Significantly by force of circumstances, Delhi has been forced to somewhat veer away from this policy. Bilateral talks over the controversial issue of the Baghliar Dam have taken place. Similarly during the twelfth SAARC the Indian Prime Minister will be obliged to meet the Head of State and the Prime Minister of the host country Pakistan. Going beyond the MEA brief India’s seasoned Prime Minister must use this opportunity to prepare grounds for bilateral talks soon after the SAARC summit. After all Vajpayee, aided by his trusted National Security Advisor Brajesh Mishra and former RAW chief A.S. Daulat , has opted for a hands-on approach in conducting India’s Pakistan and Kashmir policies.
In India the skeptics write-off the LOC cease-fire as insubstantive. They claim snow-bound mountains making crossings difficult. Summer months will tests Pakistan’s cease-fire resolve. True. Yet how early does India engage with Pakistan on substantive issues will greatly affect the Pakistani resolve. The cease-fire will unlikely be sustained if there is zero movement on the Kashmir dispute.
Meanwhile Pakistan must stay the course on its current India policy. Islamabad believes it is a policy that may promote the interests of peace without compromising either Kashmiri interests or Pakistan’s own strategic interests. Pakistan must see peace-building as a process hence results will not come forth instantly. In General Musharraf’s own words ” we ought to work with great tolerance, responsibility and sincerity in order to carry these talks ahead. ” (while responding to a question he was asked in BBC radio’s live program on December 1.)
Ultimately bilateral dynamics and ground realities not Washington , Beijing, or Moscow will determine the fate of sustainable peace in South Asia. Central to the bilateral dynamics is the unresolved dispute of Jammu and Kashmir. If the South Asia nuclear reality rules out the possibility of war between the two, the reality of a resistance struggle prompted by the alienated Kashmiri heads and hearts rules out any ‘sell-out’ on Kashmir. The logic of the Kashmir dispute therefore now dictates that a political settlement must be found; one that is acceptable to all parties. No one of the three parties can go it alone on Kashmir. This realization alone will take India and Pakistan back to the negotiating table.

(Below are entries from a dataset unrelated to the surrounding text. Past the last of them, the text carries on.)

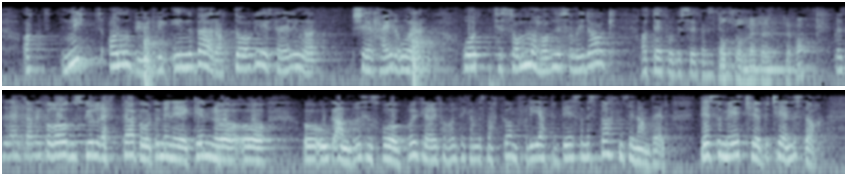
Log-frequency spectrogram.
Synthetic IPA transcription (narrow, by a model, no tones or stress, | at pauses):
ʔɑt̪ | nʏt̪ːɑnbʉːd̪ʋɪlɪnːəbæːɾəɑt̪̚d̪ɑːɡlɪəsæɪlɪŋɑɾ | ʂeːɾhæɪləoːɾə | ɔt̪ʰɪlsɑmːəɦɑʋnəsɔmɪd̪ɑːɡ | ɑt̪̚d̪æɪfoːɾbəsøːkɑh̪ɔd̪mɛk̪ɛkʰlɛpːɑpʰɾɛsɪd̪ɛnt̪lɑmɛɡfɔʁɔʁd̪n̩skʉlːʁɛt̪ːɑboːd̪əmɪneːɡənɔɔ | ʔɔoːɡɑnd̪ʁəsɔnspɾoːɡ̚bʁʉːkhəɾɪfɔɾhɔlt̪ʰɪlkʰɑːmɛsnɑkːəɔmfɔd̪iːɑt̪d̪ɛsɔmɛst̪ɑːt̪n̩sɪnɑnd̪ḛːl | d̪̥ɛsɔmɛt͡ʃøːbət̪ʰjeːnəst̪əʁ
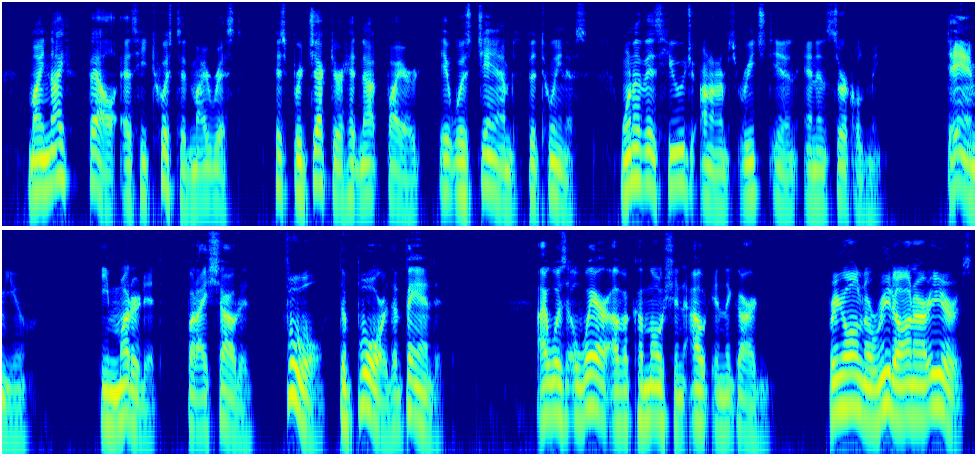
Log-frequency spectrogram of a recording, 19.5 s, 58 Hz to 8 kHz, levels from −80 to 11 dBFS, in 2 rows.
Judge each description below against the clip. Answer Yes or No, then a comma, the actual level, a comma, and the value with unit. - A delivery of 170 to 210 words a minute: Yes, average, 180 wpm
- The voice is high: No, low, 120 Hz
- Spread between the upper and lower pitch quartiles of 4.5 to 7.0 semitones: Yes, wide, 5.4 semitones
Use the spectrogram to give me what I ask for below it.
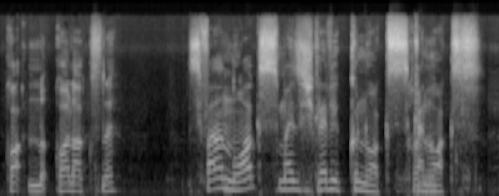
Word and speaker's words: Knox: Se fala Knox, mas se escreve Knox.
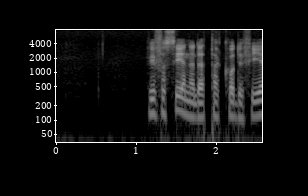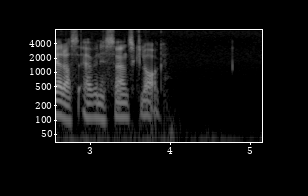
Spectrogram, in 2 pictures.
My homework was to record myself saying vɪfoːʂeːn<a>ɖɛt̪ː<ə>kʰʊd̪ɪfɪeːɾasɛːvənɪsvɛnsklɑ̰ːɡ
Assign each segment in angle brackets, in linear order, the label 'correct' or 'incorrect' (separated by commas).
incorrect, incorrect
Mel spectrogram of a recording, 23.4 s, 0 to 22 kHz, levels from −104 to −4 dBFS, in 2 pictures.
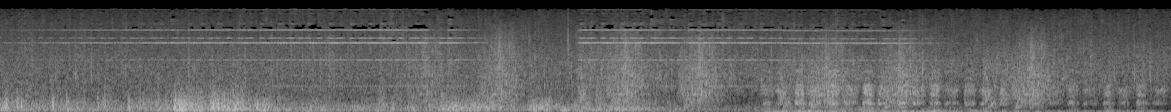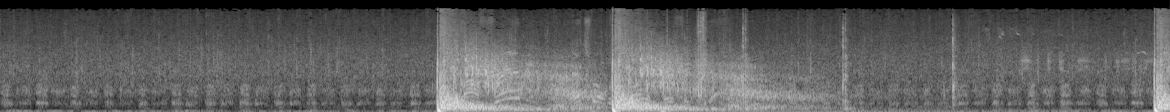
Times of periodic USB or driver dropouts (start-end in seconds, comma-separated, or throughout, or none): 17.38-21.08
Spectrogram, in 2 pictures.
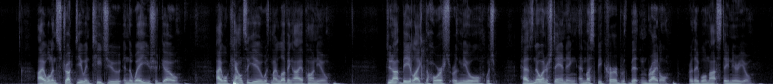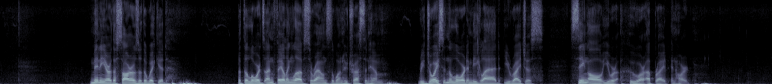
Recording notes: Sunday Morning Sermon Audio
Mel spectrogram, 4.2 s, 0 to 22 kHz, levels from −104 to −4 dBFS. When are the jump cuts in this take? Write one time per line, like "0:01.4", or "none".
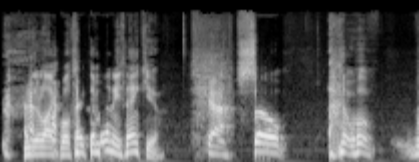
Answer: none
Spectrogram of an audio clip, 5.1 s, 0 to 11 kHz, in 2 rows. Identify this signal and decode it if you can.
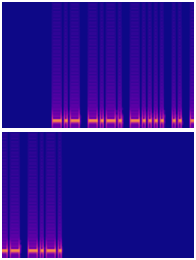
Morse code, heard as a keyed tone, about 30 wpm, 700 Hz. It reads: KC6IMC
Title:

Intent will define policy content. Hence if the steps from Islamabad and Delhi have been prompted by point-scoring or pressure-deflection, this phase of normalization may not carry the two to the essential dialogue zones. In that case tactical advances will inevitably be overshadowed by strategic retreats.
Both need to return to the affirmation of the unsigned Agra Declaration regarding “their commitment to addressing each other’s expressed concerns and creating an environment conducive to the establishment of peaceful, friendly and cooperative ties, for the welfare of the people of the two countries.”